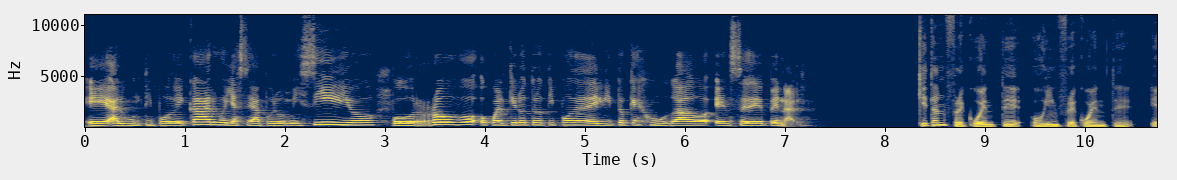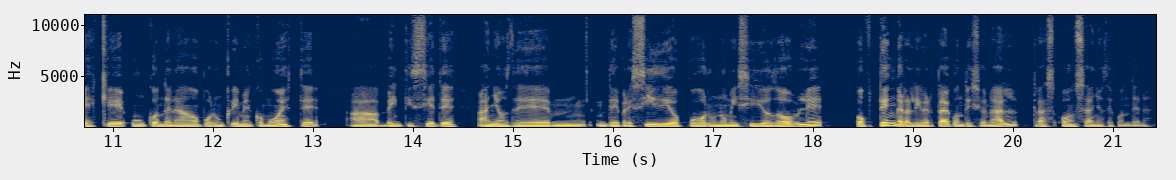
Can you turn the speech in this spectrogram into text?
eh, algún tipo de cargo, ya sea por homicidio, por robo o cualquier otro tipo de delito que es juzgado en sede penal. ¿Qué tan frecuente o infrecuente es que un condenado por un crimen como este, a 27 años de, mm, de presidio por un homicidio doble, obtenga la libertad condicional tras 11 años de condena?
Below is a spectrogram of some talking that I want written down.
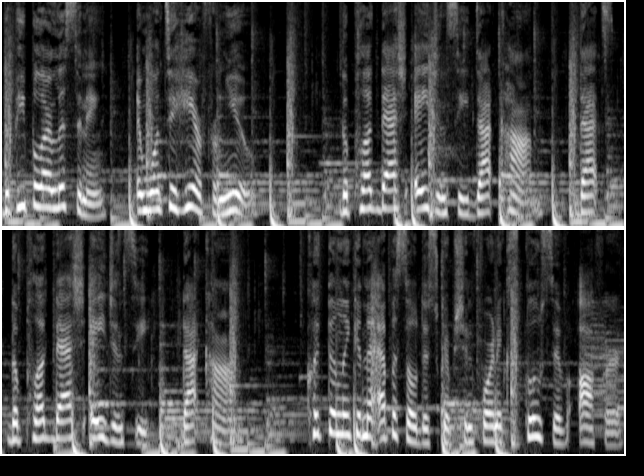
The people are listening and want to hear from you. Theplug-agency.com. That's theplug-agency.com. Click the link in the episode description for an exclusive offer.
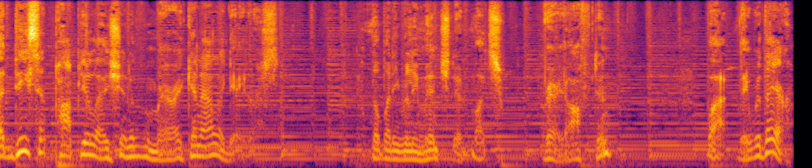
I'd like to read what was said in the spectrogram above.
a decent population of American alligators. Nobody really mentioned it much very often, but they were there.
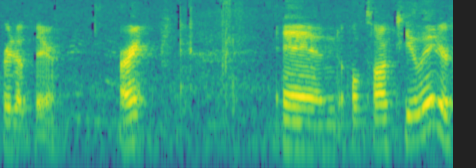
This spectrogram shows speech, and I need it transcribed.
right up there. Alright and I'll talk to you later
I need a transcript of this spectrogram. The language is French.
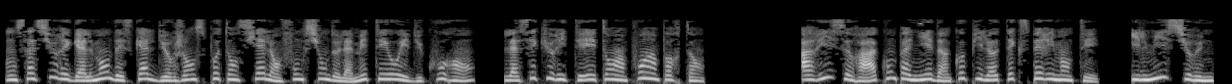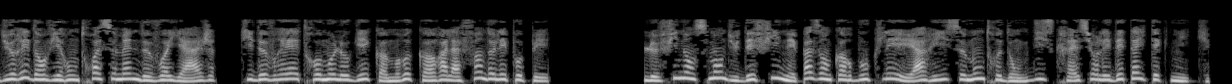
On s'assure également d'escales d'urgence potentielles en fonction de la météo et du courant, la sécurité étant un point important. Harry sera accompagné d'un copilote expérimenté. Il mise sur une durée d'environ trois semaines de voyage, qui devrait être homologué comme record à la fin de l'épopée. Le financement du défi n'est pas encore bouclé et Harry se montre donc discret sur les détails techniques.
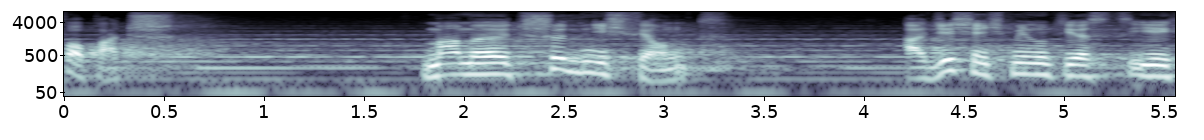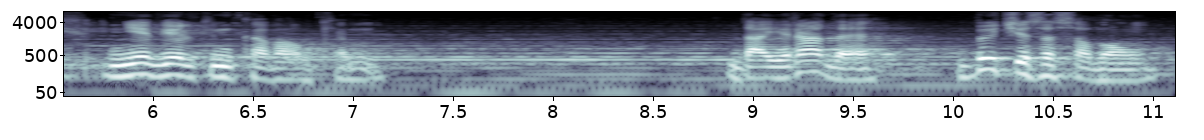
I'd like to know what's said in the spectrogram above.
Popatrz, mamy 3 dni świąt, a 10 minut jest ich niewielkim kawałkiem. Daj radę być ze sobą.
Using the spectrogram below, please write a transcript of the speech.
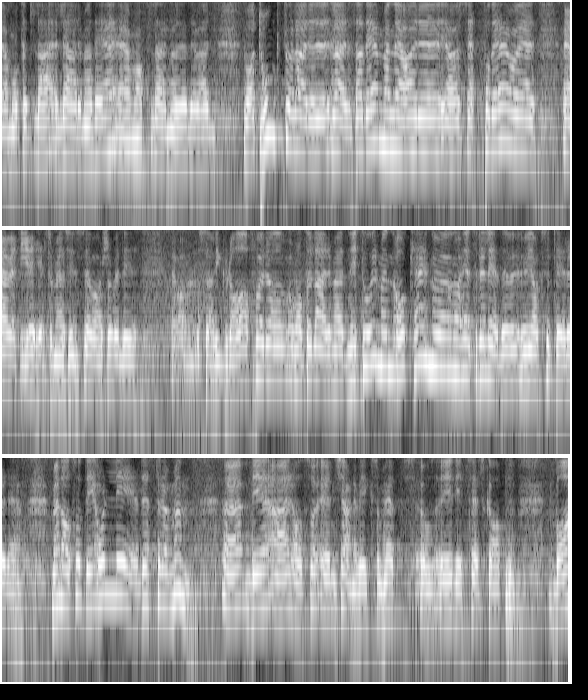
Jeg måtte lære meg det. Lære meg det. Det, var, det, var, tungt å lære, lære, seg det, men jeg har, jeg har, sett på det. Og jeg, jeg vet ikke helt om jeg syns det var så veldig Jeg var særlig glad for å, å, måtte lære meg et nytt ord, men ok, nå, nå heter det Lede. Vi aksepterer det. Men altså, det å lede strømmen, eh, det er altså en kjernevirksomhet i ditt selskap. Hva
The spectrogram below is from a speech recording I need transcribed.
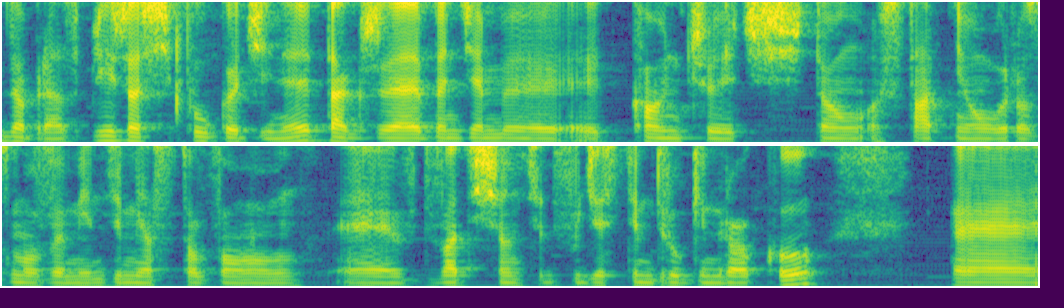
Dobra, zbliża się pół godziny, także będziemy y, kończyć tą ostatnią rozmowę międzymiastową e, w 2022 roku. E,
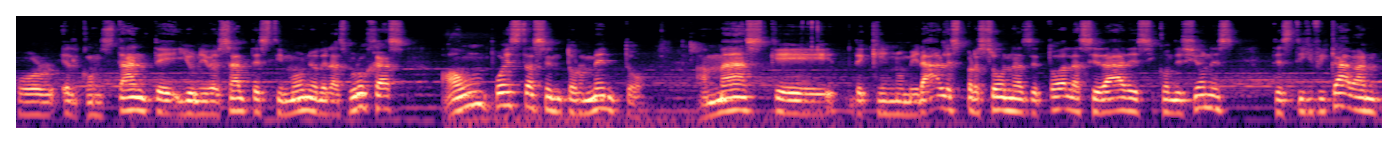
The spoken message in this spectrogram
por el constante y universal testimonio de las brujas, aún puestas en tormento, a más que de que innumerables personas de todas las edades y condiciones testificaban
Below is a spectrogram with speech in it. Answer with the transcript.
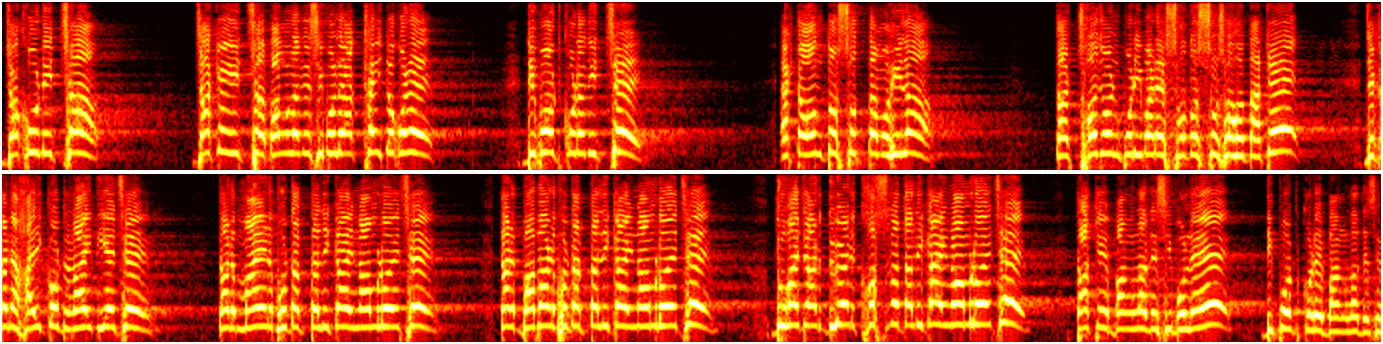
যখন ইচ্ছা, যাকে ইচ্ছা বাংলাদেশি বলে আখ্যায়িত করে, ডিপোর্ট করে দিচ্ছে, একটা অন্তঃসত্ত্বা মহিলা, তার ছজন পরিবারের সদস্য সহ তাকে, যেখানে হাইকোর্ট রায় দিয়েছে, তার মায়ের ভোটার তালিকায় নাম রয়েছে, তার বাবার ভোটার তালিকায় নাম রয়েছে দু হাজার দুয়ের খসড়া তালিকায় নাম রয়েছে। তাকে বাংলাদেশি বলে ডিপোর্ট করে বাংলাদেশে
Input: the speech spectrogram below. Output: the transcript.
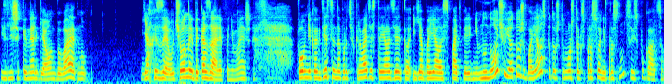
Излишек энергии, а он бывает, ну, я хз, ученые доказали, понимаешь? Помню, как в детстве напротив кровати стояло зеркало, и я боялась спать перед ним. Ну, ночью я тоже боялась, потому что может так с просони проснуться и испугаться.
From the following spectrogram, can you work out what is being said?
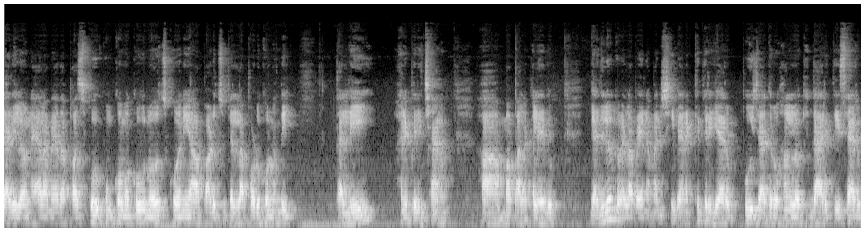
గదిలో నేల మీద పసుపు కుంకుమకు నోచుకొని ఆ పడుచు పిల్ల పడుకునుంది. తల్లి అని పిలిచాను. ఆ అమ్మ పలకలేదు. గదిలోకి వెళ్ళబోయిన మనిషి వెనక్కి తిరిగారు. పూజా గృహంలోకి దారి తీశారు.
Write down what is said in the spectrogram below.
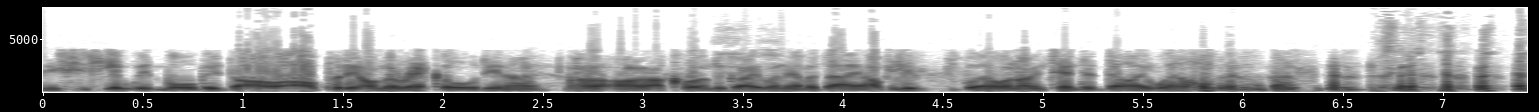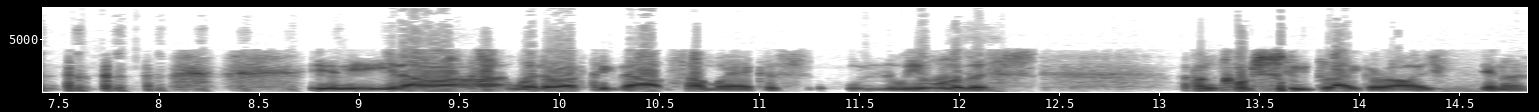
this is a little bit morbid, but I'll, I'll put it on the record. You know, I, I, call him the great one the other day. I've lived well, and I intend to die well. you, you know, I, I, whether I've picked that up somewhere, because we all of us unconsciously plagiarise. You know,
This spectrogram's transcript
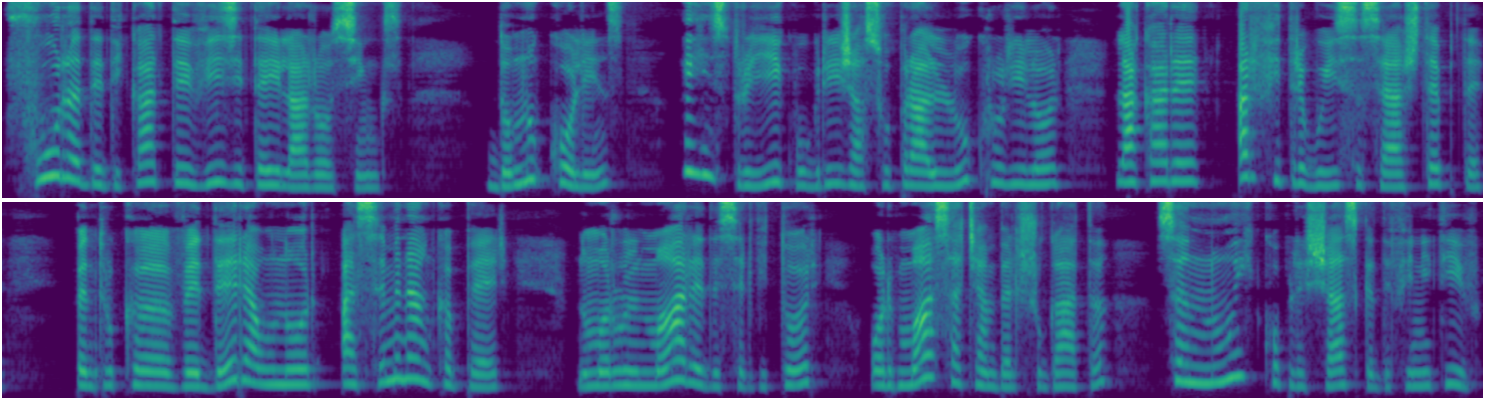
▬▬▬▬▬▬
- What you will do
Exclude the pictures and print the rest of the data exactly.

- Response
Can you turn the speech in this spectrogram into text?
eh, algún tipo de cargo, ya sea por homicidio, por robo o cualquier otro tipo de delito que es juzgado en sede penal. ¿Qué tan frecuente o infrecuente es que un condenado por un crimen como este, a 27 años de, mm, de presidio por un homicidio doble, obtenga la libertad condicional tras 11 años de condena?
Below is a spectrogram of some talking that I want written down.
The people are listening and want to hear from you. Theplug-agency.com. That's theplug-agency.com. Click the link in the episode description for an exclusive offer.
I'd like to read what was said in the spectrogram above.
a decent population of American alligators. Nobody really mentioned it much very often, but they were there.
This spectrogram shows speech, and I need it transcribed.
right up there. Alright and I'll talk to you later
I need a transcript of this spectrogram. The language is French.
On s'assure également d'escales d'urgence potentielles en fonction de la météo et du courant, la sécurité étant un point important. Harry sera accompagné d'un copilote expérimenté. Il mise sur une durée d'environ trois semaines de voyage, qui devrait être homologué comme record à la fin de l'épopée. Le financement du défi n'est pas encore bouclé et Harry se montre donc discret sur les détails techniques.
I'd like to know what's said in the spectrogram above.
Popatrz, mamy 3 dni świąt, a 10 minut jest ich niewielkim kawałkiem. Daj radę być ze sobą.
Using the spectrogram below, please write a transcript of the speech.
Jeg måtte lære meg det. Lære meg det. Det, var, det, var, tungt å lære, lære, seg det, men jeg har, jeg har, sett på det. Og jeg, jeg vet ikke helt om jeg syns det var så veldig Jeg var særlig glad for å, å, måtte lære meg et nytt ord, men ok, nå, nå heter det Lede. Vi aksepterer det. Men altså, det å lede strømmen, eh, det er altså en kjernevirksomhet i ditt selskap. Hva
The spectrogram below is from a speech recording I need transcribed.
Dobra, zbliża się pół godziny, także będziemy y, kończyć tą ostatnią rozmowę międzymiastową e, w 2022 roku. E,
The spoken message in this spectrogram
por el constante y universal testimonio de las brujas, aún puestas en tormento, a más que de que innumerables personas de todas las edades y condiciones testificaban
Below is a spectrogram with speech in it. Answer with the transcript.
যখন ইচ্ছা, যাকে ইচ্ছা বাংলাদেশি বলে আখ্যায়িত করে, ডিপোর্ট করে দিচ্ছে, একটা অন্তঃসত্ত্বা মহিলা, তার ছজন পরিবারের সদস্য সহ তাকে, যেখানে হাইকোর্ট রায় দিয়েছে, তার মায়ের ভোটার তালিকায় নাম রয়েছে, তার বাবার ভোটার তালিকায় নাম রয়েছে দু হাজার দুয়ের খসড়া তালিকায় নাম রয়েছে। তাকে বাংলাদেশি বলে ডিপোর্ট করে বাংলাদেশে
Input: the speech spectrogram below. Output: the transcript.
Излишек энергии, а он бывает, ну, я хз, ученые доказали, понимаешь? Помню, как в детстве напротив кровати стояло зеркало, и я боялась спать перед ним. Ну, ночью я тоже боялась, потому что может так с просони проснуться и испугаться.
From the following spectrogram, can you work out what is being said?
గదిలో నేల మీద పసుపు కుంకుమకు నోచుకొని ఆ పడుచు పిల్ల పడుకునుంది. తల్లి అని పిలిచాను. ఆ అమ్మ పలకలేదు. గదిలోకి వెళ్ళబోయిన మనిషి వెనక్కి తిరిగారు. పూజా గృహంలోకి దారి తీశారు.
Write down what is said in the spectrogram below.
this is a little bit morbid, but I'll, I'll put it on the record. You know, I, I, call him the great one the other day. I've lived well, and I intend to die well. you, you know, I, I, whether I've picked that up somewhere, because we all of us unconsciously plagiarise. You know,
This spectrogram's transcript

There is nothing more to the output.